(Just for the record, I'm not saying that boys should 'expect' anything from girls when they do stuff for them. I'm just saying that if you're motivation is unrequited love, then the girl who's plucking at your heartstrings is a pretty shitty friend. But since she also ditches her gal pals in a rough part of town to take a spin on the back of a rapist's motorcycle, the 'shitty friend' part has already been firmly established.)

There are further parts I have problems with - like how Sam 'wolfed out' and mutilated his fiancee, which serves as a rather blunt metaphor for abusive relationships (and how the mixed up 'moral' of the story is that it's okay to stay with a dangerous partner, just don't get him angry.) I also groaned when Jacob asked what possible motivation evil vampire Victoria might have for returning to Forks:

"She's after me," Bella breathily reveals.

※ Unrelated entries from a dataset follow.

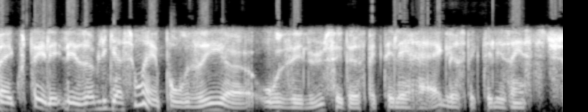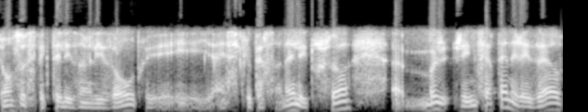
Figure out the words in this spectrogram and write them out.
Ben écoutez, les, les obligations imposées euh, aux élus, c'est de respecter les règles, respecter les institutions, respecter les uns les autres, et, ainsi que le personnel et tout ça. Euh, moi, j'ai une certaine réserve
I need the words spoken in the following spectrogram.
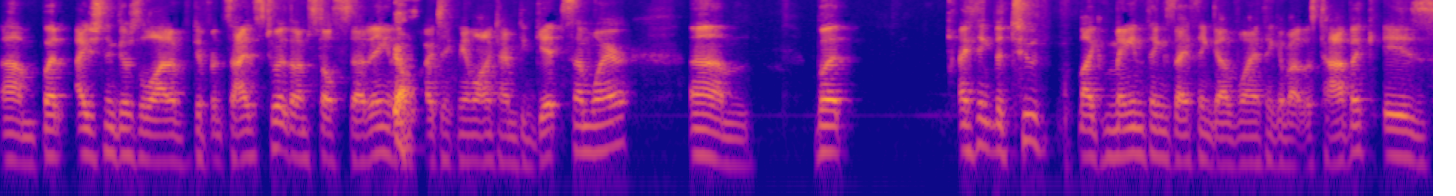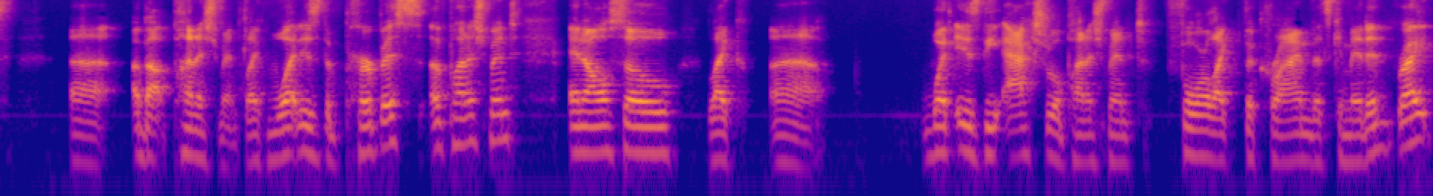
Um, but I just think there's a lot of different sides to it that I'm still studying. And Yeah. that's why it take me a long time to get somewhere. Um, but I think the two like main things I think of when I think about this topic is uh, about punishment. Like what is the purpose of punishment? And also like uh, what is the actual punishment for like the crime that's committed right?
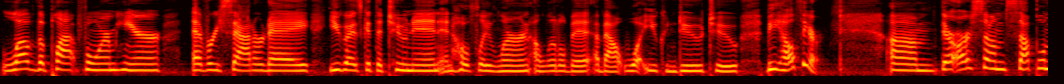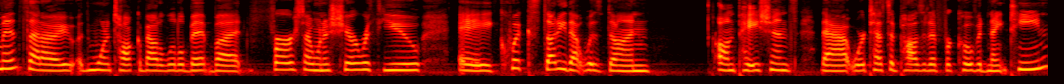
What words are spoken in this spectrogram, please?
love the platform here every Saturday. You guys get to tune in and hopefully learn a little bit about what you can do to be healthier. Um, there are some supplements that I want to talk about a little bit, but first, I want to share with you a quick study that was done on patients that were tested positive for COVID 19.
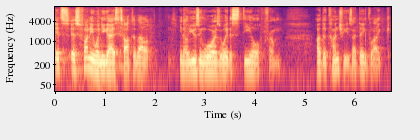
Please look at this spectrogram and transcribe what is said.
it's it's funny when you guys talked about, you know, using war as a way to steal from other countries. I think like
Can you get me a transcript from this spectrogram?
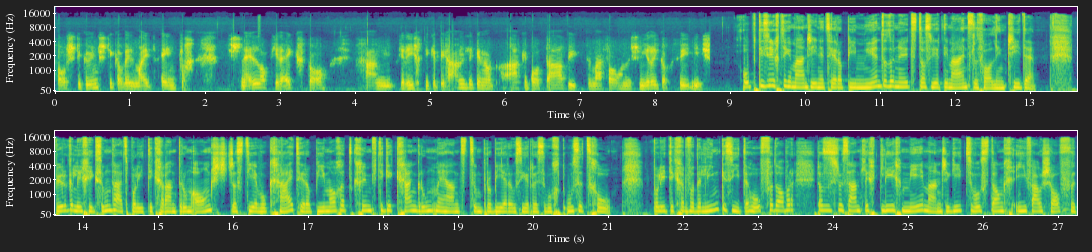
kostengünstiger, weil man jetzt endlich schneller, direkter kann die richtigen Behandlungen oder Angebote anbieten, was vorher schwieriger war. Ob die süchtigen Menschen in eine Therapie müssen oder nicht, das wird im Einzelfall entschieden. Bürgerliche Gesundheitspolitiker haben darum Angst, dass die, die keine Therapie machen, künftig keinen Grund mehr haben, um probieren, aus ihrer Sucht rauszukommen. Politiker von der linken Seite hoffen aber, dass es schlussendlich gleich mehr Menschen gibt, die es dank IV schaffen,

I yelled out in the theater - and got some teeny-bopper death glares as a result: "For Christ's sake, it's not always about you, Bella!"

And finally, the bit that almost made me throw up in my mouth a little was the ending, in which Edward triumphantly returns and promises to 'turn' Bella - transform her into a vampire like himself. He'll only do it on one condition: "Marry me."

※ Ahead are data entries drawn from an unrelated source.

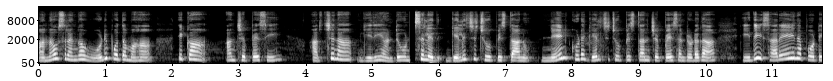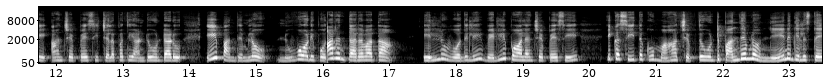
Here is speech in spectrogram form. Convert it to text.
అనవసరంగా ఓడిపోతా మహా. ఇక అని చెప్పేసి అర్చన గిరి అంటూ ఉండలేదు గెలిచి చూపిస్తాను. నేను కూడా గెలిచి చూపిస్తాను చెప్పేసి అంటుండగా ఇది సరైన పోటీ అని చెప్పేసి చలపతి అంటూ ఉంటాడు. ఈ పందెంలో నువ్వు ఓడిపో తర్వాత ఇల్లు వదిలి వెళ్ళిపోవాలని చెప్పేసి ఇక సీతకు మహా చెప్తూ ఉంటే పందెంలో నేను గెలిస్తే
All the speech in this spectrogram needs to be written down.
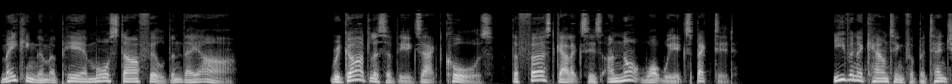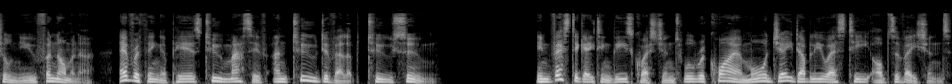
making them appear more star-filled than they are. Regardless of the exact cause, the first galaxies are not what we expected. Even accounting for potential new phenomena, everything appears too massive and too developed too soon. Investigating these questions will require more JWST observations,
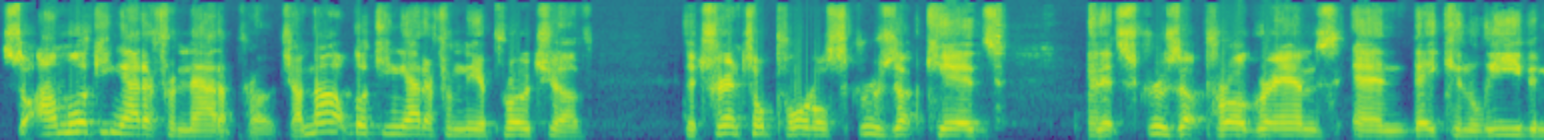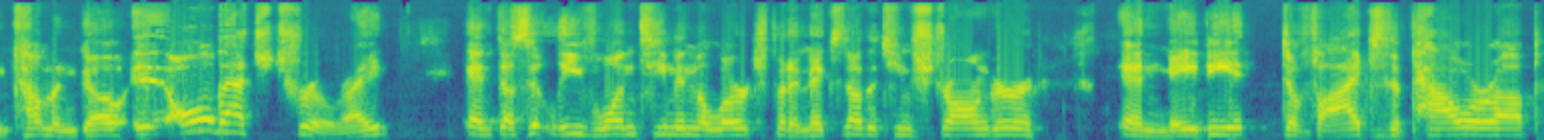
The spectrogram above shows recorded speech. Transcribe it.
So I'm looking at it from that approach. I'm not looking at it from the approach of the transfer portal screws up kids and it screws up programs and they can leave and come and go. It, all that's true, right? And does it leave one team in the lurch, but it makes another team stronger? And maybe it divides the power up.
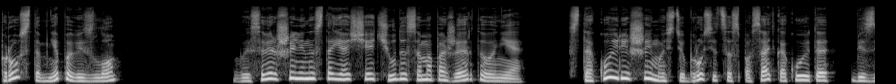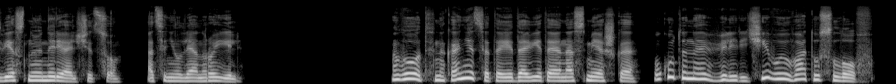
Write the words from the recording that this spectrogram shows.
«Просто мне повезло». «Вы совершили настоящее чудо самопожертвования. С такой решимостью броситься спасать какую-то безвестную ныряльщицу», оценил Лян Руиль. Вот, наконец, эта ядовитая насмешка, укутанная в велеречивую вату слов.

Stephanie Meyer might as well have painted 'abstinence until marriage' on a wooden board and clocked us around the face with it. It's not that I object to blatant moralising in movies - it's just that this abstinence message seems so out-of-place in a movie that spends two hours condoning every kind of self-obsessed, self-destructive, abusive and manipulative behavior teenagers might be prone to.

In real life, Bella's stupid behavior would have ended up with her committed, drowned, murdered, run over or eaten by vampires. All of those risks were worthwhile, though (according to the script, at least) as long as she didn't make the worst mistake of all: Open her legs.



Coffee Bean said...

My Dear Roland...

Have you read all four books? I've read them all because my middle daughter loves them (a fact for which she is mercilessly teased for by me). I'd sooooooo loooooooove your response to the last book. Really... you should go read them and get back to me. I would really get a kick out of your response.

And... I'm sure I'll be dragged to this movie over Christmas break. I'm sure I'll be remembering what you said here and sniggering to myself.

You know... what alarms me though is how many women are totally into these books. Like... grown ups. Furrr reals. Yikes!

bingoboat fan said...

You give fair comparison towards the movie and the book. Their screenwriter was the same with the first movie...

Anonymous said...

Your Twilight New Moon review is HYSTERICAL and spot on. You have a way with words Roland. - Quinn

Joanna Cake said...

Loving this! A lot of teenage girls really are that self-obsessed though and this mindset is only encouraged by this type of literary and media influence.

I shall quiz my own offspring as to her view of this film and its predecessor. What I do know is that we both love True Blood. Have you watched any of that series?

Roland Hulme said...

Hey Joanna! I haven't seen True Blood, or the books it's based on, but I've heard good things about them, so may have to check them out.